[Start of Attachment]
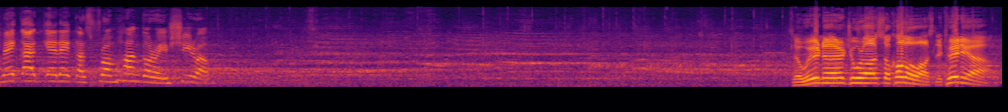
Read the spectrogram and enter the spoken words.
Reka Kerekas from Hungary. Shiro. The winner Jura Sokolovas Lithuania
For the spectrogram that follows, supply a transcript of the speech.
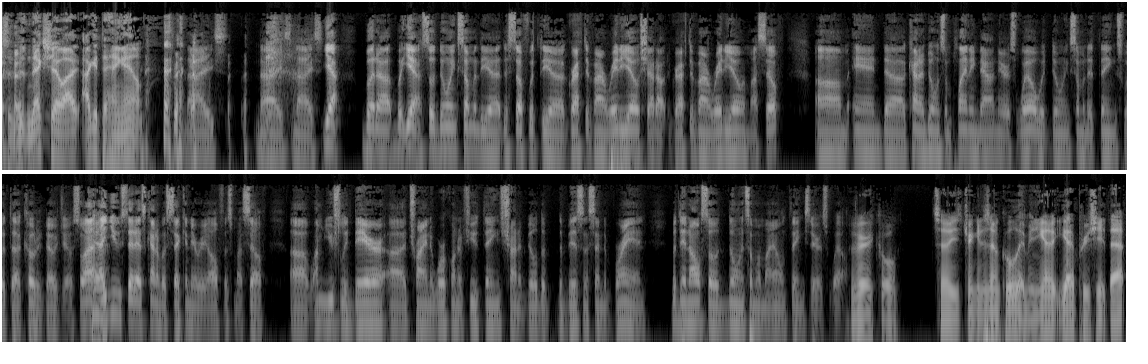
so the next show, I, I get to hang out. nice, nice, nice. Yeah, but uh, but yeah. So doing some of the uh, the stuff with the uh, Grafted Vine Radio. Shout out to Grafted Vine Radio and myself. Um, and uh, kind of doing some planning down there as well with doing some of the things with uh, CoderDojo. So I, Yeah. I use that as kind of a secondary office myself. Uh, I'm usually there uh, trying to work on a few things, trying to build the, the business and the brand, but then also doing some of my own things there as well. Very cool. So he's drinking his own Kool Aid. I mean, you gotta you gotta appreciate that.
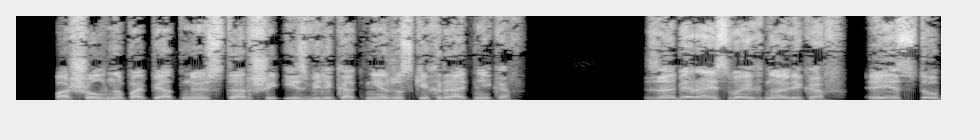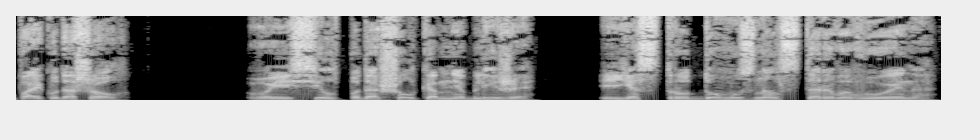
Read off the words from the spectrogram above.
— пошел на попятную старший из великокняжеских ратников. «Забирай своих новиков и ступай, куда шел». Воисил подошел ко мне ближе, и я с трудом узнал старого воина.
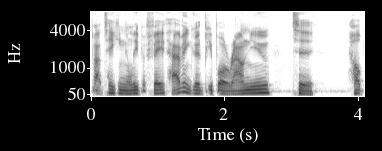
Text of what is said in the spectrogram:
about taking a leap of faith, having good people around you to help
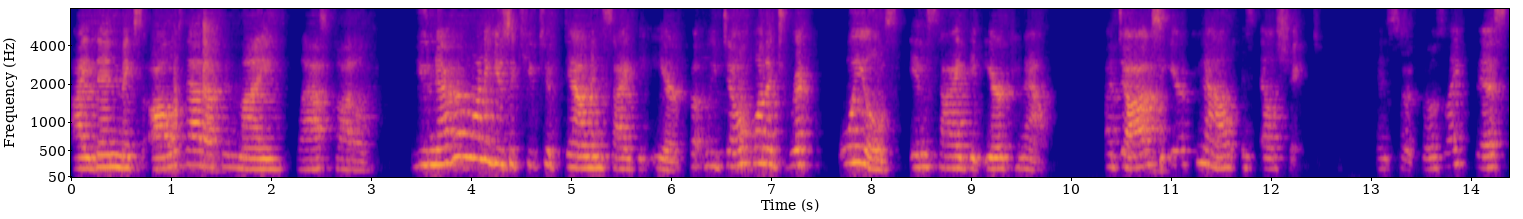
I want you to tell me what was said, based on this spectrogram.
I then mix all of that up in my glass bottle. You never want to use a Q-tip down inside the ear, but we don't want to drip oils inside the ear canal. A dog's ear canal is L-shaped. And so it goes like this,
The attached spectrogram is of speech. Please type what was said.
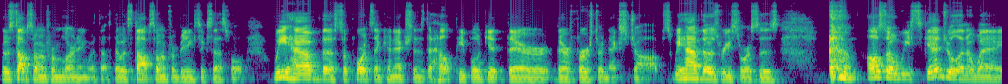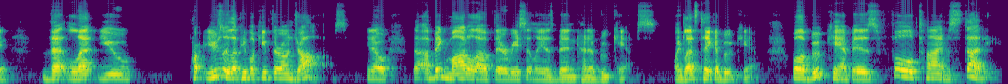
that would stop someone from learning with us that would stop someone from being successful we have the supports and connections to help people get their their first or next jobs we have those resources also we schedule in a way that let you usually let people keep their own jobs. You know a big model out there recently has been kind of boot camps. Like let's take a boot camp. Well a boot camp is full-time study.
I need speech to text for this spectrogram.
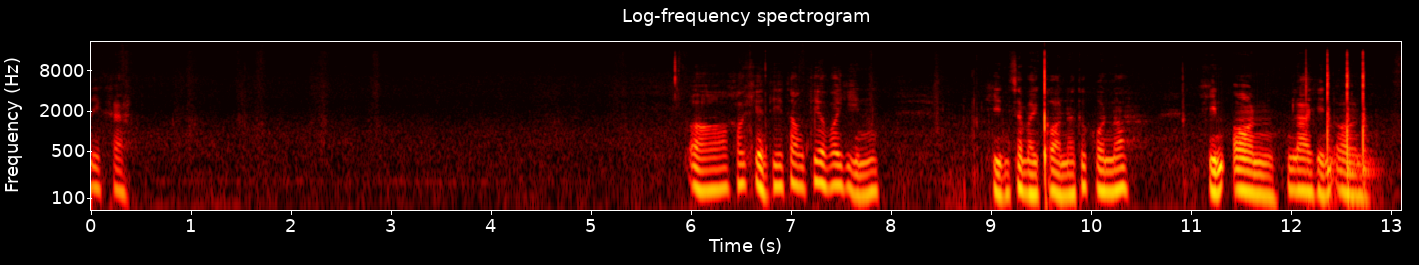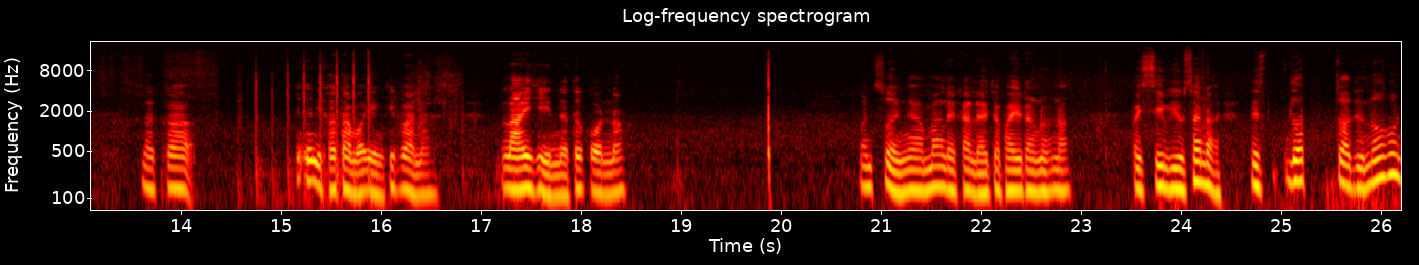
นี่ค่ะ อ๋อเขาเขียนที่ท่องเที่ยวว่าหิน หินสมัยก่อนนะทุกคนเนาะ หินอ่อน ลายหินอ่อน แล้วก็ นี่เขาทำเอาเองคิดว่านะ ลายหินนะทุกคนเนาะ มันสวยงามมากเลยค่ะเดี๋ยวจะไปทางนู้นเนาะไปซีวิวสักหน่อยเดี๋ยวรถจอดอยู่โน้น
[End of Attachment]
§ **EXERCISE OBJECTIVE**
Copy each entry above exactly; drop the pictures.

§ **ANSWER SPACE**
Read the spectrogram and enter the spoken words.
Reka Kerekas from Hungary. Shiro. The winner Jura Sokolovas Lithuania
For the spectrogram that follows, supply a transcript of the speech.
so the next show, I, I get to hang out. nice, nice, nice. Yeah, but uh, but yeah. So doing some of the uh, the stuff with the uh, Grafted Vine Radio. Shout out to Grafted Vine Radio and myself. Um, and uh, kind of doing some planning down there as well with doing some of the things with uh, CoderDojo. So I, Yeah. I use that as kind of a secondary office myself. Uh, I'm usually there uh, trying to work on a few things, trying to build the, the business and the brand, but then also doing some of my own things there as well. Very cool. So he's drinking his own Kool Aid. I mean, you gotta you gotta appreciate that.
Read off the words from the spectrogram above.
— пошел на попятную старший из великокняжеских ратников. «Забирай своих новиков и ступай, куда шел». Воисил подошел ко мне ближе, и я с трудом узнал старого воина.
Text of what is said in the spectrogram:
about taking a leap of faith, having good people around you to help
I want you to tell me what was said, based on this spectrogram.
I then mix all of that up in my glass bottle. You never want to use a Q-tip down inside the ear, but we don't want to drip oils inside the ear canal. A dog's ear canal is L-shaped. And so it goes like this,
The attached spectrogram is of speech. Please type what was said.
that would stop someone from learning with us that would stop someone from being successful we have the supports and connections to help people get their their first or next jobs we have those resources also we schedule in a way that let you usually let people keep their own jobs. You know a big model out there recently has been kind of boot camps. Like let's take a boot camp. Well a boot camp is full-time study.
I need speech to text for this spectrogram.
นี่ค่ะ อ๋อเขาเขียนที่ท่องเที่ยวว่าหิน หินสมัยก่อนนะทุกคนเนาะ หินอ่อน ลายหินอ่อน แล้วก็ นี่เขาทำเอาเองคิดว่านะ ลายหินนะทุกคนเนาะ มันสวยงามมากเลยค่ะเดี๋ยวจะไปทางนู้นเนาะไปซีวิวสักหน่อยเดี๋ยวรถจอดอยู่โน้น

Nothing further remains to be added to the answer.